Though to the lay person it might not be obvious, the jumbles of rock piled about Joshua Tree got their start deep underground via volcanic machinations. It was the upward pumping of monzogranite -- a particular form of molten rock -- that eventually gave birth to the landscape that now greets us.
Of course, that's the short story. It would take a geology class or two to fill in all the details, for they've come to be over a period of roughly 100 million years.
But, as the short story goes, these underground intrusions (see the NPS graphic to the left) steadily forced their way up towards the surface, coursing through an overlaying formation of gneiss today called the "Pinto." As the molten granite cooled, it also cracked to form loose joints in the resulting formations.
Then, as erosion came into play, the surrounding soils slowly were washed away, the joints expanded, and the monzogranite's angular shoulders became rounded, almost as if someone used a sanding block to take their edges off. While much of the central core remained intact, many of the outer edges broke off to create the rubble seen today.
As the Park Service is quick to note, Joshua Tree's "geology shows the effects of plate tectonics, volcanism, mountain-building, and stark erosion. With elevations ranging from 900 feet to over 5,000 feet above sea level, the park is home to a diversity of biological communities found nowhere else in such proximity. Sand dunes, dry lakes, flat valleys, extraordinarily rugged mountains, granitic monoliths, and oases are all found within its nearly 800,000 acres."

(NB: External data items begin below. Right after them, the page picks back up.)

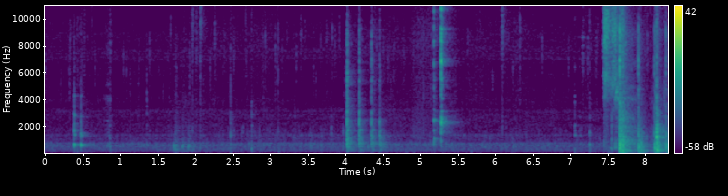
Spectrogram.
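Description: Pot and lid handled while making homestyle chili, with soft metallic clanks and scrapes scattered through a quiet kitchen and a louder, denser clatter near the end as the lid goes on.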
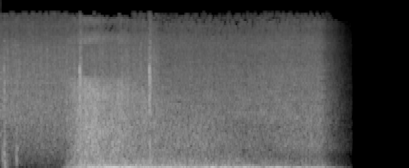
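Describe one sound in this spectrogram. A car engine roars as a car drives away.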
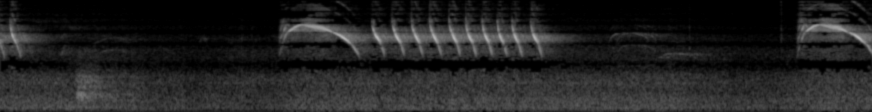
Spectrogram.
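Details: Bananaquit song of the elongated Belga style for teaching fledgling bananaquits: a high arched whistle opens a quick run of about ten sharp descending chips; silence follows before another arched whistle begins.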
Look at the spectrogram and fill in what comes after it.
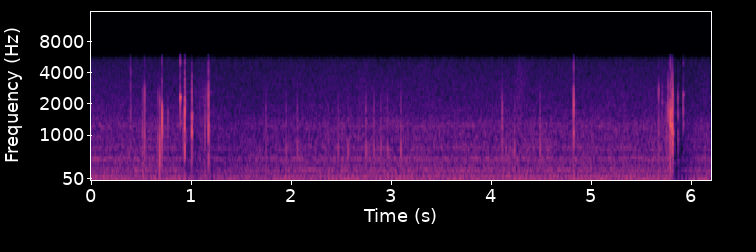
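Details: Thirsty honey bees drinking from a tub of water ready for a bath; steady low droning hum from many bees with a few sharp clicks and brief louder buzzes as individuals pass close.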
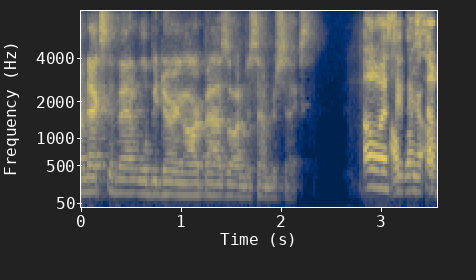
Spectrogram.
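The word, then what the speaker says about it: Art Basel: Miami uh our next event will be during Art Basil on December 6th. Oh, I'll bring a banana with duct tape. Yeah, we can make $5 million. Is it Art Basil or I Basil? It's our Basil.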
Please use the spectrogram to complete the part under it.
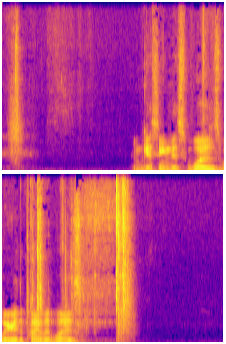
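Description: Small plastic parts click and rattle softly in someone's hands.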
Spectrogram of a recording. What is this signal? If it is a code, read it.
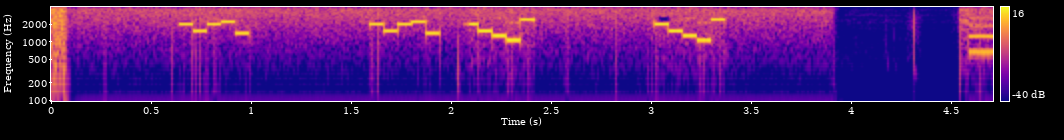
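Five-tone selective call (ZVEI), heard as quick runs of five tones, tones of about 70 ms. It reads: 85894 85894 85310 85310
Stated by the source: ZVEI five-tone selective call 85310, received via SDR, archived by feuerwehr-orlamuende.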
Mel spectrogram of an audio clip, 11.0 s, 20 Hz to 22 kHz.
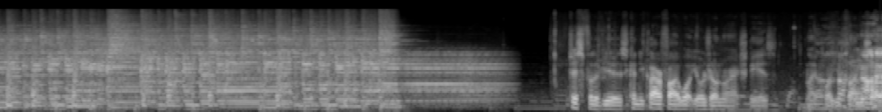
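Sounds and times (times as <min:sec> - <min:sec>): electric guitar chord ringing: 0:00.0 - 0:06.6.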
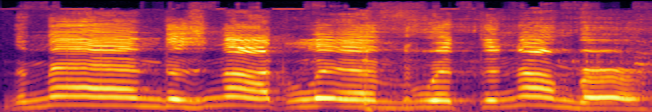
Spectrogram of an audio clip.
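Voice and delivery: high, very slow Cosby drawl; Bill Cosby impression. Guest doing Cosby for the host, high and slow. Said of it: "And he said".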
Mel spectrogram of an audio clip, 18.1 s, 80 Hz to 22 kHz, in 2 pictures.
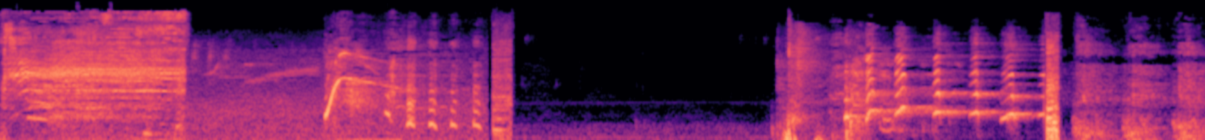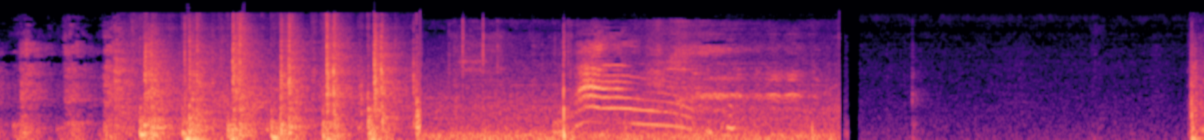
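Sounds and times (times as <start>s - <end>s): cat meowing: 13.3s - 14.2s.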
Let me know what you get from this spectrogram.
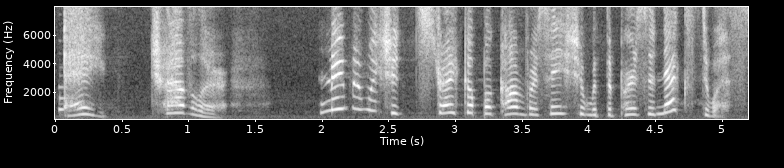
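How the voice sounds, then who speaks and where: Squeaky, excitable little fairy companion. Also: female voice, normal speed, a little hiss or hum, exaggerated voice. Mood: awkward, indignant. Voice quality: squeaky, childlike. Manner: refers to herself in third person, exclaims a lot. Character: small excitable childlike female fairy companion, chatty, easily flustered. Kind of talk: animated game character acting.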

Geologic fault zones are key to Joshua Tree, for they bring life-saving water to the surface in the form of springs. These springs, in turn, create oases that nourish vegetation and wildlife. The Pinto Mountain Fault wraps the northwestern lobe of the park, the San Andreas Fault undercuts the southern boundary, and the Blue Cut Fault traverses the center of the park from west to east.
Of the 158 desert fan palm oases in North America, five are located within the national park. Among the more notable oases at Joshua Tree is the 49 Palms Oasis. Another is the Oasis of Mara at the visitor center in Twentynine Palms that marks the Pinto Mountain fault. Bighorn sheep, Gambelâs quail, and coyotes are among the wildlife drawn to the oases.
While this exposed geology is fascinating in its own right, it's also a magnetic draw for climbers, who attack some of these features with relish. Day visitors who prefer to keep their feet on the ground explore such places as Hidden Valley, which offers a mile-long loop trail that leads you through a massive boulder field that once served cattle rustlers as a hideout.